Tete de Moine is a true masterpiece of Swiss cheese making and it is by all accounts the definition of a true gourmet cheese. It is produced by only nine dairies in the northwestern section of the Swiss Alps called the Bernese Jura where French is the predominate language. Tete de Moine is thought to have been produced by the monks at the Bellelay abbey since 1192 but it has been fully noted for production and sale since 1520. Originally the cheese was called Fromage Bellelay after the abbey where it was produced but it was renamed Tete de Moine in 1790. The English translation of Tete de Moine is "monks head" referring to the tax (paid with cheese) by the abbey to the French kings and the shaved circular bald spot on the monks heads.
The Swiss government has insured that the production of this cheese will always be in the traditional way by granting it the Protected Designation of Origin (PDO). With this designation the cheese can only be produced with local milk using the traditional methods and specifications approved by the PDO board. Cows, and cheese making, remain an important part of Swiss life and practically all Swiss cheese is made from cow's milk. Switzerland prides itself on putting quality first, and their cheese is no exception. Taking the cows up to the early summer alpine pastures remains a time-honoured custom however the cows do not remain in the same place throughout the summer, but move up to higher pastures as the season progresses. This procedure allows the grazed fields to regrow and be cut for winter hay. Swiss cows only graze on grass in summer and eat hay that has been cut from alpine fields before winter. NO silage and NO additives of any kind are allowed if their milk is to be made into cheese or other dairy products.
Tete de Moine is an unpasteurized, pressed curd cow milk cheese that is lightly cooked. The milk is delivered to the local dairy twice daily to ensure freshness and is processed within modern facilities but by time consuming traditional methods. This is NOT a factory made cheese. The two milkings are mixed in vats and mildly heated to 100 degrees and then curdled with rennet, then reheated to 125 degrees to expel the whey. The curd is then cooled and then pressed in small wooden molds to remove any excess whey and water. The newly formed mini-wheels are then placed in a brine bath for 12 hours to expel the last of the water and to form the outer rind. After the brine bath they are allowed to dry and begin the aging process. The cheeses are aged for 4 to 6 months in cool humid caves. While aging in these caves the mini-wheels are brushed with brine and a bacteria culture to continue the formation of the sticky rind. For those who worry about such things, Tete de Moine has a fat content between 45% and 50%.

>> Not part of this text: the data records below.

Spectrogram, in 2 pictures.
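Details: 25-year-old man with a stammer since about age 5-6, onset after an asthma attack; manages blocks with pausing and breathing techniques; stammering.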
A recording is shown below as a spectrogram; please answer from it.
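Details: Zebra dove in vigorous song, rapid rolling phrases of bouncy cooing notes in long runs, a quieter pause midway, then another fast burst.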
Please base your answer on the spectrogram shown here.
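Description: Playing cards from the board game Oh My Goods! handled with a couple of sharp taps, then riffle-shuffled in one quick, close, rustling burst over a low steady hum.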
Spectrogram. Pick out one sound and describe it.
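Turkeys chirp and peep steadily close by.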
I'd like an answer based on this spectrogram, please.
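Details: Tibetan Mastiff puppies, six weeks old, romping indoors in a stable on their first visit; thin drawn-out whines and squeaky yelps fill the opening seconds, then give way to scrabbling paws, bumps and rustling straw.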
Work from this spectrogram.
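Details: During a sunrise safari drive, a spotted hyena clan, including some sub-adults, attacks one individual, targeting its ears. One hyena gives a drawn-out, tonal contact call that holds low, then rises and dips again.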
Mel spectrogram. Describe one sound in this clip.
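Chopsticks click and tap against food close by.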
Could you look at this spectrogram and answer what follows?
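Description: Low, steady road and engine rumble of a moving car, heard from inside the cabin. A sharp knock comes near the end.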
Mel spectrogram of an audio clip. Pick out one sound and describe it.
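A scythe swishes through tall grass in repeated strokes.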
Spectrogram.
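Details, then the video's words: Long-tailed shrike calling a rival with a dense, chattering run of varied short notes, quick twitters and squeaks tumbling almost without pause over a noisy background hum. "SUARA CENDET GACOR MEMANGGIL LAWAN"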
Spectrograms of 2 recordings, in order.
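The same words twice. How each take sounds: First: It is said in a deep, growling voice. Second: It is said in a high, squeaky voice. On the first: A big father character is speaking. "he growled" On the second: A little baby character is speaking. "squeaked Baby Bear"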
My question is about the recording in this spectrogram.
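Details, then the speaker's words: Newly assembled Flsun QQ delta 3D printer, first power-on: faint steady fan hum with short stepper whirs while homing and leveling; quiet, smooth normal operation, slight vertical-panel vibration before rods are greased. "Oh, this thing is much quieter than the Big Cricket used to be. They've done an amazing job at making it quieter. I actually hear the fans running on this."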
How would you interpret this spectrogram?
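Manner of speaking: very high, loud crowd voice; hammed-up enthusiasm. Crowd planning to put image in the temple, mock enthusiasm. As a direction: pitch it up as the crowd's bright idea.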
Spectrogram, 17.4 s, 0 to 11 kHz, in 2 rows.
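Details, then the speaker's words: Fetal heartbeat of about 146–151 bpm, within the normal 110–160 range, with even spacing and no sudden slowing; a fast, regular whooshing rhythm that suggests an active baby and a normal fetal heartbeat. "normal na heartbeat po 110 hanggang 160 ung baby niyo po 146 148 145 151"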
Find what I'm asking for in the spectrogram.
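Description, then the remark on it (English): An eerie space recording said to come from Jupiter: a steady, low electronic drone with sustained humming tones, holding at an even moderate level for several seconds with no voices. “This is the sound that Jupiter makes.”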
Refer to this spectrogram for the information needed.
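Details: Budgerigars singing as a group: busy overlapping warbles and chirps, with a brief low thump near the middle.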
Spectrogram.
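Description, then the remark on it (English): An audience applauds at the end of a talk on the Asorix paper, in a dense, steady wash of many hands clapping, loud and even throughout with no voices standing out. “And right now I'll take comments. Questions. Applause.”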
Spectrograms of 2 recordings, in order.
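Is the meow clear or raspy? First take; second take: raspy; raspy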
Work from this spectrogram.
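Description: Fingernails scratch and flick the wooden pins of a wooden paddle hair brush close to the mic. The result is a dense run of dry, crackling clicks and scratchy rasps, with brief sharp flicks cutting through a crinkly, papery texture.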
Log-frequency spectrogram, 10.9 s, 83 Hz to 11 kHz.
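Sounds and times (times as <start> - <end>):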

Tete de Moine mini-wheels will have sticky or hard brown outer rinds depending on the dairy and weigh about 1.5 to 2 pounds. The interior paste is firm with a straw color which will darken as it ages. Please note that the cheese ages from the outside to the inside so the area closer to the rind may look darker or browner so this is not a sign of poor quality, it is natural. The interior paste may also have small holes throughout. This cheese is very aromatic even before cutting it. The aroma is like roasted nuts combined with earthy wine and musty wood, it is fantastic and will fill the room! The flavor is full bodied and very complex with hints of nuts and sweet fruit. In our opinion, if you are looking for a gourmet Swiss mountain style cheese, Tete de Moine exhibits much more flavor and aroma than Emmental and Gruyere. To truly experience the full extent of the flavor and aroma it should be shaved (NOT cut) with a knife into paper thin slices while it is still cold. We suggest that any lover of this cheese should invest in a griolle. This wonderful tool allows for the perfect shaving of a mini-wheel of Tete deMoine, with a minimum of effort, every time you use it. If you do not use a griolle we suggest thinly cutting the top off and shaving it with your knife. The thin, sticky rind is edible even though it looks and feels like it should be removed. Store this cheese in the refrigerator wrapped in waxed paper or aluminum foil and then placed in a zip-lock bag, however we do not think that you will have any leftovers to worry about.
Serve Tete de Moine with fruits such as sliced apples, pears and grapes it is also fantastic with cured meats like prosciutto and thinly sliced salami. Try shaving it over a fresh salad or be like the Swiss and serve it with the top cut off, rind less and shaved, placed on caraway flavored crackers or sprinkled with pepper and powdered cumin.
Wine parings: Big reds like Hermitage and Chateauneuf-du-Pape it also pairs well with Zinfandel and ales, porters and stout.